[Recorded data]
__________

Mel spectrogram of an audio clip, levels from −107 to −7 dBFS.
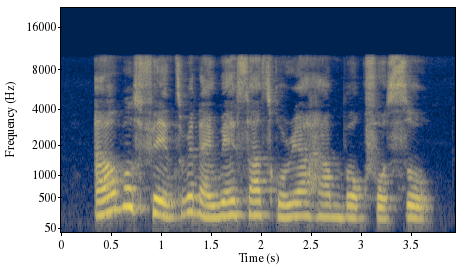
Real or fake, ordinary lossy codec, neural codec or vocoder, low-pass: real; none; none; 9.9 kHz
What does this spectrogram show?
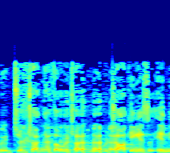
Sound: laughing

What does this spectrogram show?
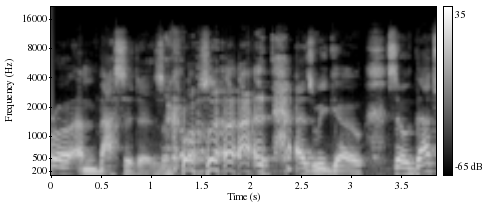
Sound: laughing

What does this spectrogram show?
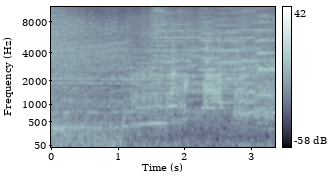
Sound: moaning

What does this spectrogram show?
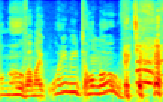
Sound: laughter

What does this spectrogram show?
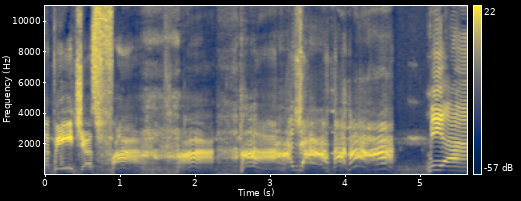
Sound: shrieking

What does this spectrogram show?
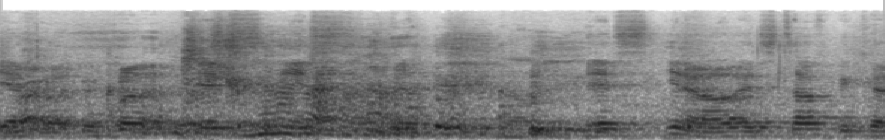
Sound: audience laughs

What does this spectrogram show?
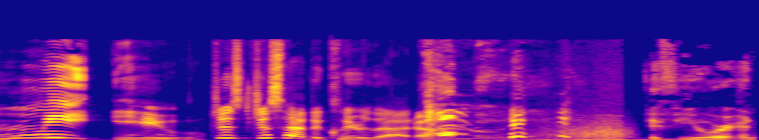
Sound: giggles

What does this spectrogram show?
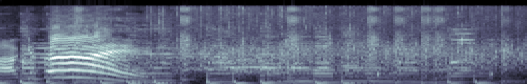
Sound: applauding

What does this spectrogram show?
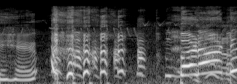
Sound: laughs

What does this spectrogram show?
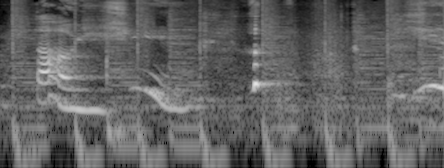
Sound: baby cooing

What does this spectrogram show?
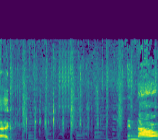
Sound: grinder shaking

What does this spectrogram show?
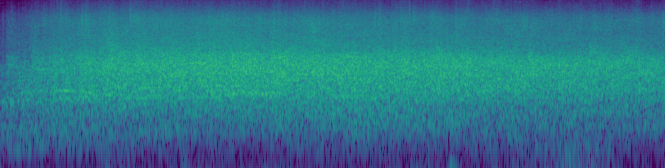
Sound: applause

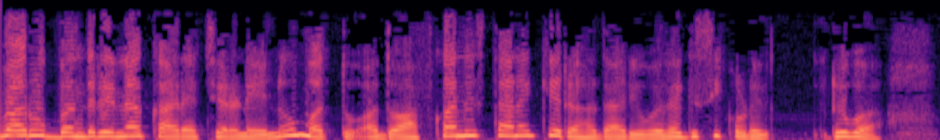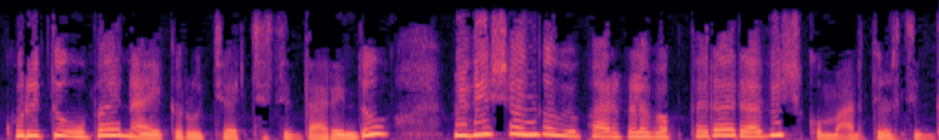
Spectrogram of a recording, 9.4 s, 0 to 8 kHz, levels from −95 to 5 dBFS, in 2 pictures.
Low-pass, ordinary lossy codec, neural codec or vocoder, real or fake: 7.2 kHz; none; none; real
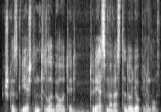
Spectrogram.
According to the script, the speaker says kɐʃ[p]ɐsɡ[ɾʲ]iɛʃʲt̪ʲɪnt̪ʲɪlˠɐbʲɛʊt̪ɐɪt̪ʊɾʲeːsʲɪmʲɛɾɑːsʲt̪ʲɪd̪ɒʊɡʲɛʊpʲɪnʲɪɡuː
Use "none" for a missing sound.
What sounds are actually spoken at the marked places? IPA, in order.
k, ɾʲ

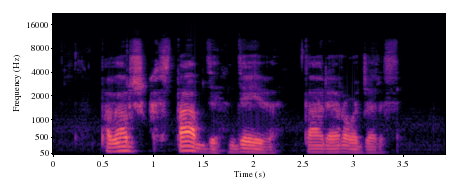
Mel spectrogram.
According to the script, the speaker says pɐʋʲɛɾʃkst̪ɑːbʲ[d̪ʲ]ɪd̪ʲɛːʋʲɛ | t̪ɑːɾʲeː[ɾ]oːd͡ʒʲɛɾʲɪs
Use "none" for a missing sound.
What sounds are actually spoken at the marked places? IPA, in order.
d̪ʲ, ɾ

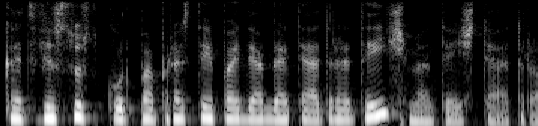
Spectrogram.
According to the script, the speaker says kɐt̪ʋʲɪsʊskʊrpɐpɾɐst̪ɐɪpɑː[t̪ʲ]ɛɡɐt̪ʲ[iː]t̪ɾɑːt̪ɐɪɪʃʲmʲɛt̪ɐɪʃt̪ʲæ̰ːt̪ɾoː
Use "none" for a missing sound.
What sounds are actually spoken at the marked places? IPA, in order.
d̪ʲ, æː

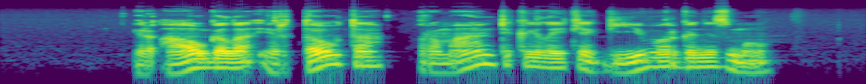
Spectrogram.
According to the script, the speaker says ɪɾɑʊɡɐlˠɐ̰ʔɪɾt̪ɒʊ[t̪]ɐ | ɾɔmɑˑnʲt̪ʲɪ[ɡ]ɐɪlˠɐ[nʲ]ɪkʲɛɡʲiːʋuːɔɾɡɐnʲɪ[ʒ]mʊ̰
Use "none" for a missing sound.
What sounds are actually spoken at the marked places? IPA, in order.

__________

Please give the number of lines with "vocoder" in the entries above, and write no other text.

▶ _Task solution_
2